» Aim of the task
Report how many lines of the following entries include the string "speech"; respond with the number alone.

Dataset entries
*** Begin section ***
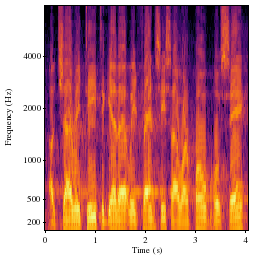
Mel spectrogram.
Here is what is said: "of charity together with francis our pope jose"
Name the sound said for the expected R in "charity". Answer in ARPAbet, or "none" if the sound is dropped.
R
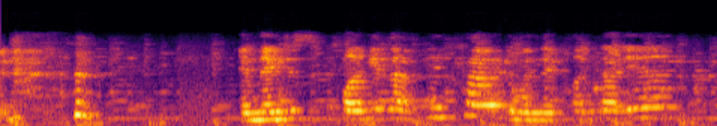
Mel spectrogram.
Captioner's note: laugh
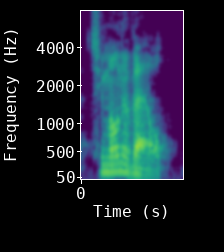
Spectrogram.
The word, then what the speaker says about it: Simone Weil: Welke letter spreek je wel of niet uit? – Simone Weil? – Ik denk dat dat is. – Ja, Simone Weil.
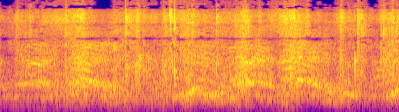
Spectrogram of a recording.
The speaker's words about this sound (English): The kids gathered in the halls of Prairieville Elementary School in Edmond, Oklahoma, chanting USA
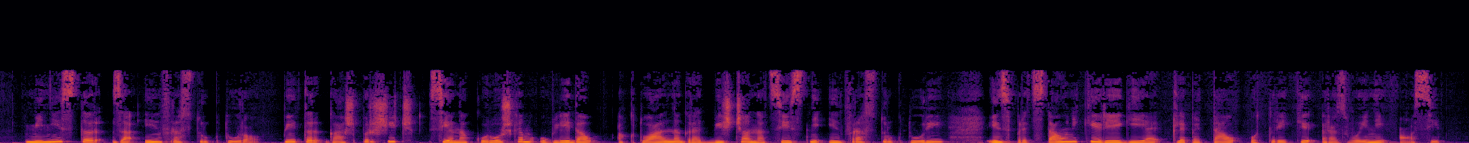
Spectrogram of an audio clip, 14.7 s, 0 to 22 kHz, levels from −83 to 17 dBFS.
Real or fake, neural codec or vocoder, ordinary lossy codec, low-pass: fake; autoencoder, 48 kHz, 128 numbers a frame, DAC-VAE, trained on Japanese speech; MP3, 48 kbps; 19.8 kHz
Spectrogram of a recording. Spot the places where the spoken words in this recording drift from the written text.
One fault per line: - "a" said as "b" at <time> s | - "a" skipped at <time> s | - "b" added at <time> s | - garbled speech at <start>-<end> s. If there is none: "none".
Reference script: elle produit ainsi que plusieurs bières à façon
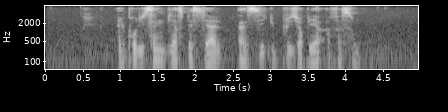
- "cinq bières spéciales" added at 1.3 s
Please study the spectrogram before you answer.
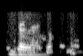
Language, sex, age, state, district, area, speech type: Gujarati, male, 45-60, Gujarat, Ahmedabad, urban, conversation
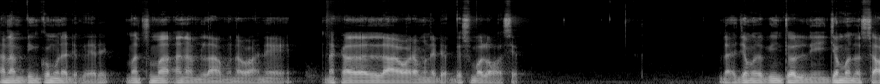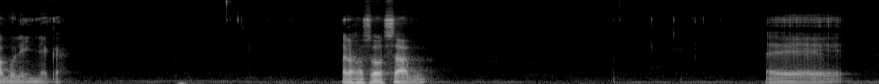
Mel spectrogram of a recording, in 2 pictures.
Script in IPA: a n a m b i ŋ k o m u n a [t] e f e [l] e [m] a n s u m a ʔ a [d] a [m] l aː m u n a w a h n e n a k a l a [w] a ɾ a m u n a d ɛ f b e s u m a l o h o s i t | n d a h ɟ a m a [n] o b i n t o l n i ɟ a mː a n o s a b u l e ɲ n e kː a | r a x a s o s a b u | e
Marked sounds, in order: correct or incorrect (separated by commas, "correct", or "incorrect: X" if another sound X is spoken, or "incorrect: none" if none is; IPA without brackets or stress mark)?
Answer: incorrect: d, incorrect: ɾ, correct, incorrect: n, correct, correct, correct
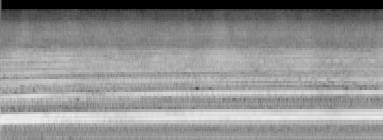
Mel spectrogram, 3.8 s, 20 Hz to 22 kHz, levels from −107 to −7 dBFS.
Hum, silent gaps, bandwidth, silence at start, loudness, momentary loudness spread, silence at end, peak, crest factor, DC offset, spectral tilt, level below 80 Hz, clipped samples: none; none; 15 kHz; 0 s; -16 LUFS; 4 LU; 0 s; -6 dBFS; 12 dB; under 0.1%; -1 dB/octave; -62 dBFS; under 0.1%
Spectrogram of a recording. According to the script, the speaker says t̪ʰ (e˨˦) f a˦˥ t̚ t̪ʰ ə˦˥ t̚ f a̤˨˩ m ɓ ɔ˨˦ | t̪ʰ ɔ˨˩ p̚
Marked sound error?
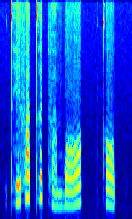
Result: no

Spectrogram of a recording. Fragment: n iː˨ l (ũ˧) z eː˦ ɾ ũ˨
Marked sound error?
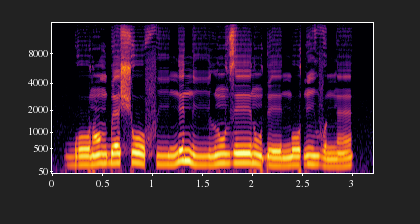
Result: yes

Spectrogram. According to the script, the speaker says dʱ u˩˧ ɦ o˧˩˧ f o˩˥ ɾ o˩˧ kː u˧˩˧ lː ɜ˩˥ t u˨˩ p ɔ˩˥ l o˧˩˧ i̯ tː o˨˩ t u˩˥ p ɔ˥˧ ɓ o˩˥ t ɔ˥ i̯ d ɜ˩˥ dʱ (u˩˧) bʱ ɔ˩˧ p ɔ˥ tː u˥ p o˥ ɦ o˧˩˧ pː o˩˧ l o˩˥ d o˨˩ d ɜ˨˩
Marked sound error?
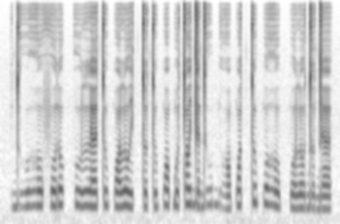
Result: yes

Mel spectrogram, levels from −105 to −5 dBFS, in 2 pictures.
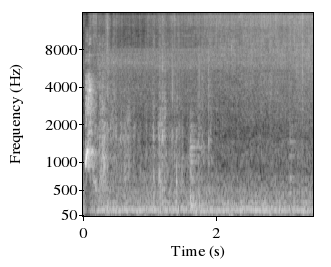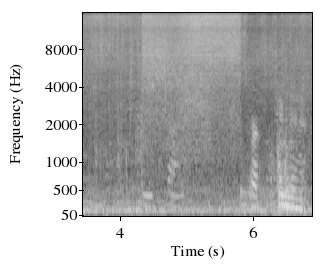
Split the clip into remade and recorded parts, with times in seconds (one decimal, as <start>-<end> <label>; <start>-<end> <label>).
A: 0.0-1.2 recorded; 1.2-1.8 remade; 1.8-2.8 recorded; 2.8-4.1 remade; 4.1-6.9 recorded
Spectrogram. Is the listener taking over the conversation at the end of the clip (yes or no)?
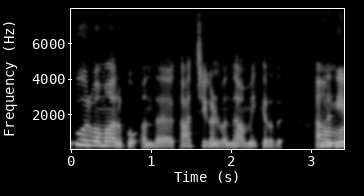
no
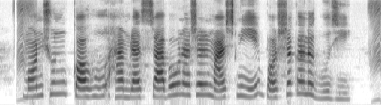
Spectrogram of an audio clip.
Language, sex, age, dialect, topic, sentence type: Bengali, female, 18-24, Rajbangshi, agriculture, statement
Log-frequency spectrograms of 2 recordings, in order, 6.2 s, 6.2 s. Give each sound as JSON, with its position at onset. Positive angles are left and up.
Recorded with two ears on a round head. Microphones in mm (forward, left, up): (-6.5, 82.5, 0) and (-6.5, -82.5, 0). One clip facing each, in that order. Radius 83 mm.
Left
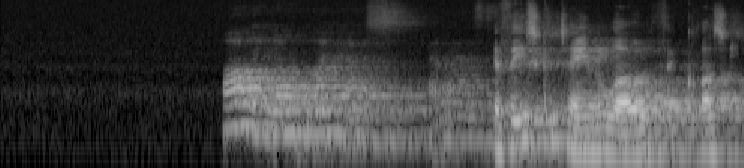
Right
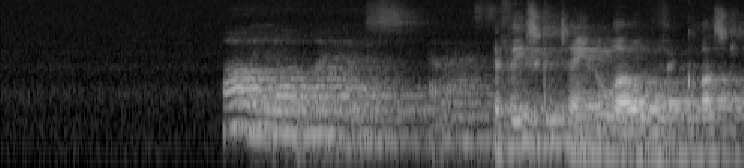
{"t": 1.9, "sound": "a woman speaking", "side_deg": -10, "distance_m": 4.5}
{"t": 4.1, "sound": "a man speaking", "side_deg": 20, "distance_m": 2.0}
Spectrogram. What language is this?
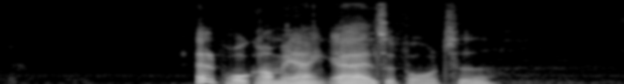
Danish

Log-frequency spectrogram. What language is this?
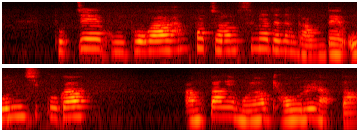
Korean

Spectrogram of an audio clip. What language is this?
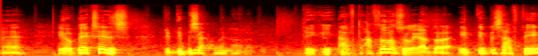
Greek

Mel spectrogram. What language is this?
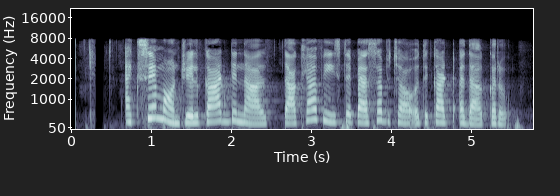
Punjabi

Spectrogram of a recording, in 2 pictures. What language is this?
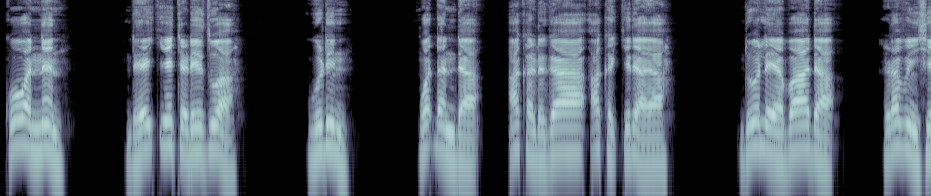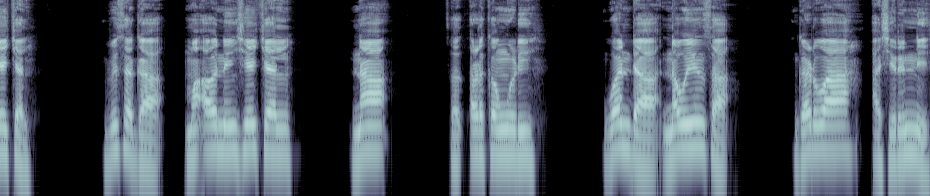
Hausa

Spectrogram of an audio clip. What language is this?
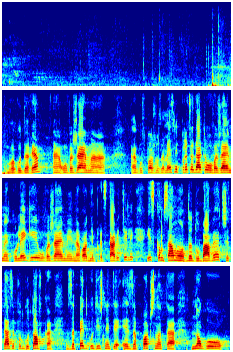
Bulgarian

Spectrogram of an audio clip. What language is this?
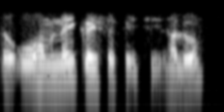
Maithili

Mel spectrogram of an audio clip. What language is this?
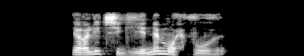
Kabyle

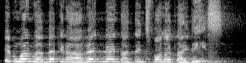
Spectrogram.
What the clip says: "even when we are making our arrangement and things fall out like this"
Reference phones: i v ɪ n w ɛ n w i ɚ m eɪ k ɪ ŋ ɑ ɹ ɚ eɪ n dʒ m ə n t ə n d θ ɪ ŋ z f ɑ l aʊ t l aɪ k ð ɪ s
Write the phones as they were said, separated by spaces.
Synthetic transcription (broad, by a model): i v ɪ n w ɛ n w i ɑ m eɪ k ɪ ŋ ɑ w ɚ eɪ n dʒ m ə n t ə n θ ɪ ŋ s f ɑ l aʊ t l aɪ k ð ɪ s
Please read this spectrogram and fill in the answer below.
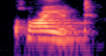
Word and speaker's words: quiet: second syllable we have happy noisy quiet quite quiet right two syllables this one and healthy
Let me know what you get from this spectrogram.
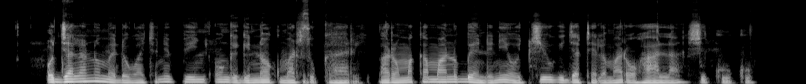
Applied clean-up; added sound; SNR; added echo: neural mask model Resemble Enhance denoiser.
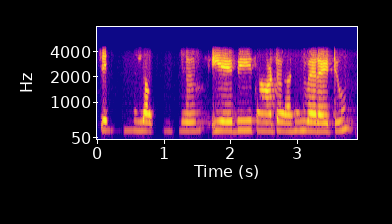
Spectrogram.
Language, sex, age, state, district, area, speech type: Sindhi, female, 30-45, Maharashtra, Thane, urban, conversation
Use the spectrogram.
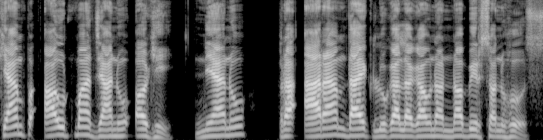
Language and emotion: Nepali, neutral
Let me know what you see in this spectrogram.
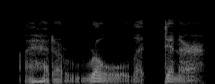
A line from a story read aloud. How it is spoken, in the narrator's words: Nynaeve muttered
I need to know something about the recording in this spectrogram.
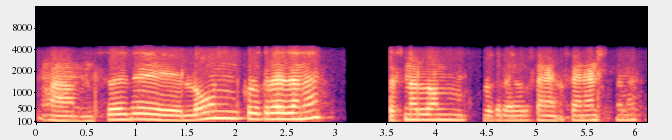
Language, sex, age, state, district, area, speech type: Tamil, male, 18-30, Tamil Nadu, Tirunelveli, rural, conversation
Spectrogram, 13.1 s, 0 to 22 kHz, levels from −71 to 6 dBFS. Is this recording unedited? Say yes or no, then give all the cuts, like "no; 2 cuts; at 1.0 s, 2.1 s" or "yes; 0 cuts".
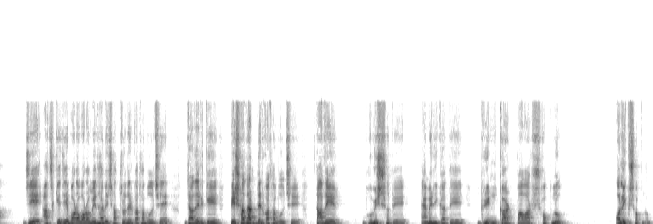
yes; 0 cuts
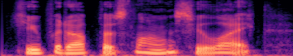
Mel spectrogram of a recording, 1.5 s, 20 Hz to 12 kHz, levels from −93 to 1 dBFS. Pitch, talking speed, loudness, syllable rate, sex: 165 Hz, 325 wpm, -19 LUFS, 6.6 syllables/s, female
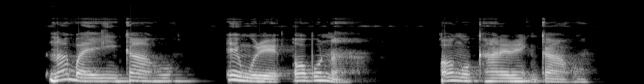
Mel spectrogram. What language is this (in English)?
Igbo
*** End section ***
» Task answer
5